It’s good to be back home in Arlington, though not to this cold and snow! Except for the ice storm that occurred when I first arrived in North Carolina last month, the Winter weather down South this year was gorgeous.
The lowest temperature got to 5F in my garden this Winter. Plus, there were several stretches of below-freezing temperatures for several days at a time (including this past week).
Almost all broadleaf evergreens have, at least, some leaf burn on them, as we head into late Winter and early Spring. Some have severe burn. Some leaf burn is very obvious; some not so obvious, yet.
In my travels this Winter, I have seen damage as far south as South Georgia. It has been a cold Winter in the eastern part of the U.S.
In my own garden, I grow some things that I would not plant in clients’ gardens (before years of testing in local conditions) because their true hardiness in the metro D.C. area is still uncertain. Believe it or not, I welcome a Winter like this one–at least in terms of testing the limits of hardiness for some of the plants in my garden.
The usual suspects have moderate to severe leaf burn: nandinas, loquats, cast iron plants, windmill palms, chindo viburnums, ligustrum, Carolina jessamine, fatsias, loropetalums, camellias, gardenias, mondo grass, liriope, etc.–even aucubas. With the exception of loquat (which is a hardiness zone 8 plant), all are listed in hardiness zone 7 (the predominant hardiness zone in the D.C. area, which covers average lowest temperatures 0F-10F), or lower/able to take even colder temperatures. I’m even expecting some bud loss on my beloved camellias which, since I’ve had my garden here at Woodland Cottage, have always put on a spectacular late Winter/early Spring show.
Crapemyrtles can be adversely affective by severe cold, too, though we’ll have to wait until they leaf out (often not until May) before we know if they were damaged or not.
The difference this year, I think, is a combination of very cold temperatures and long stretches of below-freezing temperatures. Plants’ leaves dried out and burned because they could not get water into their systems to help prevent the dessication.
I’m expecting most, if not all, of these plants to drop/lose all their burned leaves before putting out new growth when the weather is, finally, reliably warm.

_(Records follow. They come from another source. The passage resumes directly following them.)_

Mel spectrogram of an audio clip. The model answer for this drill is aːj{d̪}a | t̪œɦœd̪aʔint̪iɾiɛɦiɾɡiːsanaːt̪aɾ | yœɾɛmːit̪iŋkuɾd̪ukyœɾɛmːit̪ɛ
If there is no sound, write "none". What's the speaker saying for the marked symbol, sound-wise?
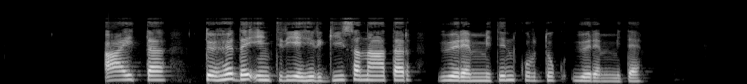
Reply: t̪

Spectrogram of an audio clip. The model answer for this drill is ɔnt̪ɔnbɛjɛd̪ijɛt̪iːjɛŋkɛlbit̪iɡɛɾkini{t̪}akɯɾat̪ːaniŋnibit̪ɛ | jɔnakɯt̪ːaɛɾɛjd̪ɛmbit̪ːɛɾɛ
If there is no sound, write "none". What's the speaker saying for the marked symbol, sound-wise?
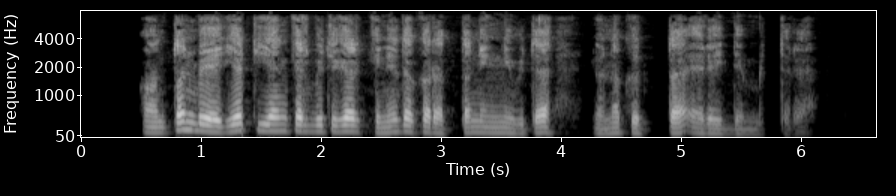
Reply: d̪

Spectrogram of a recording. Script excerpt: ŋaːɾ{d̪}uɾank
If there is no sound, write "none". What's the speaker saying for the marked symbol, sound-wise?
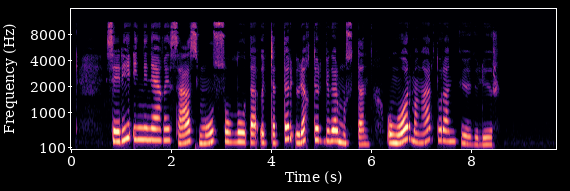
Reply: t̪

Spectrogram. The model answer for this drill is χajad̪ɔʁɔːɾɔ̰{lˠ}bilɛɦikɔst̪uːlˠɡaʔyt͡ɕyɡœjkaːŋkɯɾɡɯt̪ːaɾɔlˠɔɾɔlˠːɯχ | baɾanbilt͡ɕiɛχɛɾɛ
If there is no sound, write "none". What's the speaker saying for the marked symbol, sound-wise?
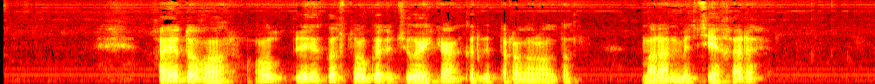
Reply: lˠ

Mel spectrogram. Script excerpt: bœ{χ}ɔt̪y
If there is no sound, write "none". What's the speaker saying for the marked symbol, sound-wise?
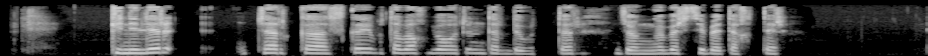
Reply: ʁ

They may have some stem/branch loss, as well, from the tips back.
The best thing to do–as I say every year–is nothing, now–WAIT. It would be a shame to cut back or remove a plant when it appears dead when, actually, its wood is still very much alive. Even if part of the top of the plant is lost, the roots may still be alive and strong, able to push out lush, new growth when the weather warms.

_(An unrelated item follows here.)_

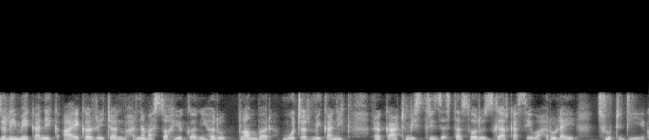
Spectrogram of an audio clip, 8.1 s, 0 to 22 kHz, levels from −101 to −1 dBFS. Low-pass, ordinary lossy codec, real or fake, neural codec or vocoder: 7.2 kHz; none; fake; codec, 24 kHz, 0.9 kbps, DualCodec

The other reason to wait, from a cost perspective, is that loss from Winter damage is not covered under the plant guarantee.

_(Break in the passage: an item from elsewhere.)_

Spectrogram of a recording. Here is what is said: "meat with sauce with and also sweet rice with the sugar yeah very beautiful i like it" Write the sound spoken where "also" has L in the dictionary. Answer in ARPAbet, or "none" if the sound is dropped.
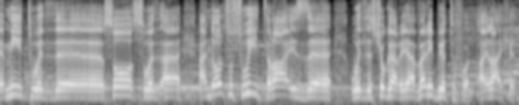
L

Spring can be fickle after a very cold Winter (and Easter is not until April 20th this year), so we may have to wait awhile until the weather settles down and balmy weather returns.
Please wait, and please try to be patient. Allow Mother Nature to work her magic. In most cases, it will be well worth the wait.
Here’s hoping for real Spring–soon!!
This post was written by Jeff Minnich on March 6, 2014
The Angel Oak, located in John’s Island, SC, near Charleston, is one of the oldest trees on the East Coast. The Angel Oak is in danger of being removed for development. The Lowcountry Open Land Trust is raising money to buy land around the Angel Oak as a buffer to future development.
You can donate and find out more about the Angel Oak here.
I donated. Please donate if you feel inspired to help save this ancient and beautiful tree.
Photo credit: AngelOakTree.com
Posted under Southern Gardens
This post was written by Jeff Minnich on September 21, 2013
My Spring 2013 newsletter is now up on my website. Enjoy!
Here’s my garden right now–full, glorious Spring. The azaleas will be at peak this weekend.
This post was written by Jeff Minnich on May 2, 2013